Improving the Enabling Environments for Ecosystem-Based Coastal Restoration and Protection Through the Use of Ecological Modeling: Case Studies from the Mississippi River Delta and the Coastal Netherlands
MetadataShow full item record
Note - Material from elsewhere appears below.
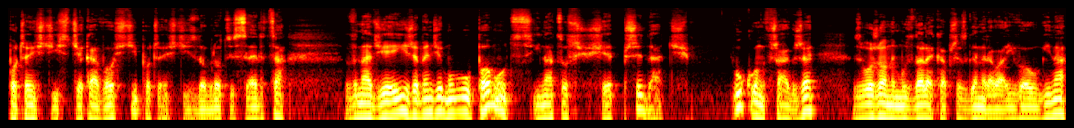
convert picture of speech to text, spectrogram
po części z ciekawości, po części z dobroty serca, w nadziei, że będzie mógł pomóc i na coś się przydać. Ukłon wszakże, złożony mu z daleka przez generała Iwołgina,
The Coastal Netherlands and U.S. Mississippi River Delta in Coastal Louisiana share a unique feature: both areas are low-lying river deltas, threatened by some of the highest land subsidence and eustatic sea-level rise rates in the world. The regions are at-risk from land loss, flooding, and storm surge and in need of coastal protection and restoration measures with an ecological component for long-term sustainability. The best policy and decision-making should be informed by best available science and knowledge; however, this science may not advance at the same rate as policy setting. Modeling can be used for taking limited knowledge and extending it into enhanced current understanding as well as future predictions, making it a useful tool for this type of management and decision-making. An enabling environment is a policy and decision-making framework for implementing management actions. In the past, a surplus of physical models influenced enabling environments for hard engineering solutions to coastal problems, known as “gray infrastructure,” including the levee/dyke systems. These engineered solutions can be ecologically harmful, costly to maintain, and are unsustainable in a changing world. Newer solutions may emphasize the use of ecosystem-based restoration and protection, coastal solutions that work with nature to develop results, but more modeling is needed to enhance these options. While ecological modeling currently exists in each location, and the need for further modeling studies is considered, there is an absence of current literature on whether the modeling is and should be absorbed to effect change, and if so, how. These two locations will be compared to provide results that may demonstrate coastal ecological modeling benefits to a policy realm. This is particularly important to evaluate as the northern Gulf Coast is critically threatened by land loss, and both areas face growing threats from rising sea levels, so receiving landscape-scale restoration effort, utilizing that effort, and funding for most effective outcomes requires first-rate decision-making and management. Restoration approaches that enhance sustainable ecosystems and communities while reducing community vulnerability and risk, such as soft, nature-based or green infrastructure measures of management, referred to throughout this paper as ecosystem-based restoration (EBR), can support these multiple goals. By researching the ways in which ecological modeling can help frame policy for ecosystem-based restoration, this study can help to enact that positive change and possibly contribute to ways to do so in the future. As such, it is important to think about the governance framework in each location as relates to coastal policy; uncover blockages that exist in implementing ecosystem-based restoration; find ways to improve its enabling environment; and finally to use this information to think about how new forms of ecological modeling can be applied. The study will investigate whether an increased use and understanding of coastal ecological modeling, versus a sole focus on coastal protection modeling, can help allow development of policy to enhance the enabling environments for ecosystem-based coastal restoration in the Netherlands and Mississippi River Delta.